Many times we have to consider whether the individual or the group is more important. This week, in parsha Naso, we learn of many instances that present this question, with an interesting answer.
The family groups (each of which has several thousand people) of the Tribe of Levi take a census. Every man eligible to serve in the Mishkan (Tabernacle) – from 20 to 50 years old – is counted. The count is part of assigning them their work in setting up, taking down and transporting the Mishkan. The Leviim have a special job, different from the rest of Israel.
The Kohanim (Priests) are instructed to bless the people: “May God bless you and safeguard you. May God shine his countenance for you and be gracious to you. May God lift his countenance to you and give you peace.” This important blessing, which is now part of the blessing given by parents to their children on Friday night, was given by the Kohanim to the assembled mass of people at the Mishkan.
The Nasiim (Princes) of the Tribes bring gifts for use in the Mishkan. Each of the Princes brings the exact same gift: One silver bowl and one silver basin, each filled with fine flour mixed with oil; one gold ladle filled with incense; and certain numbers of young bulls, cattle, goats and other animals.
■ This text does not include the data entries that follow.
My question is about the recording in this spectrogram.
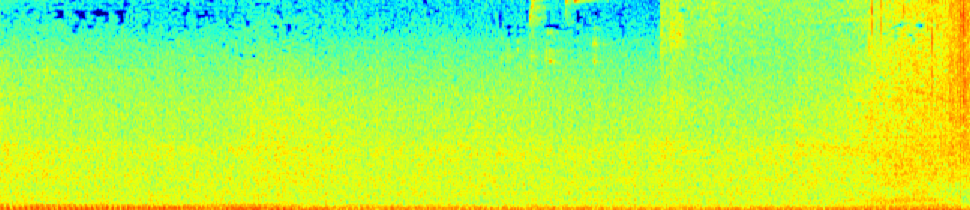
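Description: City street traffic noise: a steady low rumble of passing and idling vehicle engines, easing slightly midway.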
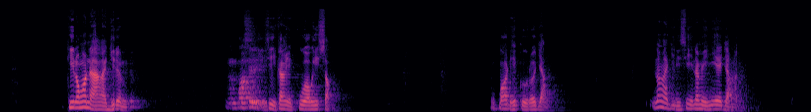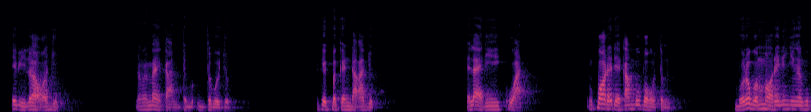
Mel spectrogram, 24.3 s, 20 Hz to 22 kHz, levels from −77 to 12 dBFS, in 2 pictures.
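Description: From 1.96 to 3.99 s the speech turns suddenly roomy and hollow. Bass thins, and the level falls by roughly 5 dB. Room noise rises to around 40 dB below the speech. This is likely a switch to a distant microphone after the close one dropped out.

From 10.88 to 13.73 s comes a call bitrate drop. The encoder was starved of bits and coded the speech coarsely. It sounds rough and muffled, fitting a fall from about 32 to 10 kbps. Highs are cut above 8 kHz instead of 20 kHz, bottoming out for about 2.8 s. Full quality returns before "nañgá emá eka".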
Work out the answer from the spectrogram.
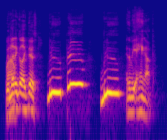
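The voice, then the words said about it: Imitates Skype call sounds. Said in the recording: “good Skype impression... That was really good.”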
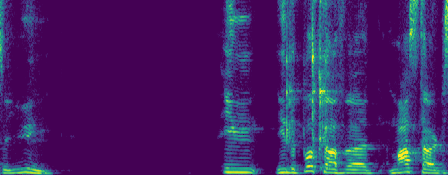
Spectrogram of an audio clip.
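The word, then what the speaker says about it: 韵: They pronounced as yun.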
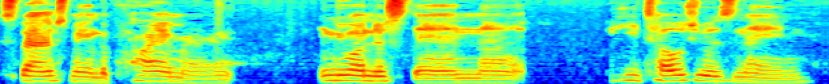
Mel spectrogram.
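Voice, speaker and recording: A man's voice: a little high, takes it slowly, warm tone, no room sound, low-quality recording. A man narrating as game master in a tabletop role-play, rambling with lots of fillers. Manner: rambling, filler-heavy, casual.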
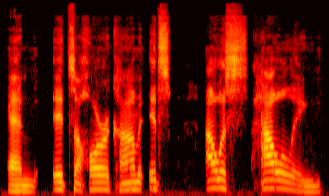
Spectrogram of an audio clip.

What I learn from this is that both the individual and the group are important, and that they influence each other.
· God counted the Leviim because they were each precious, but to accomplish their goal of caring for the Mishkan, they had to work together.
· The Kohanim had a very important job, to convey God’s blessings to the people. The importance of the Kohanim was not that they themselves were so special, but that they served the people.
· Each Nasi brought the same gift as the others, but each one had a different reason for the gifts that he brought – the gifts meant something different to each Prince. Their individuality did not come from the physical things they brought, but came from the meanings they attached to the gifts. While many of us may share the same characteristics, it is our relationship to those “things” that makes us who we are.
We all wear a Scout uniform, but it is just a reminder of our common goal to live according to the Scout Oath and Law. We each fulfill that goal in our own way.
We may each read the same Torah, but live its teachings differently from one another, and the way we do so forms our character.
©2014 Nelson R. Block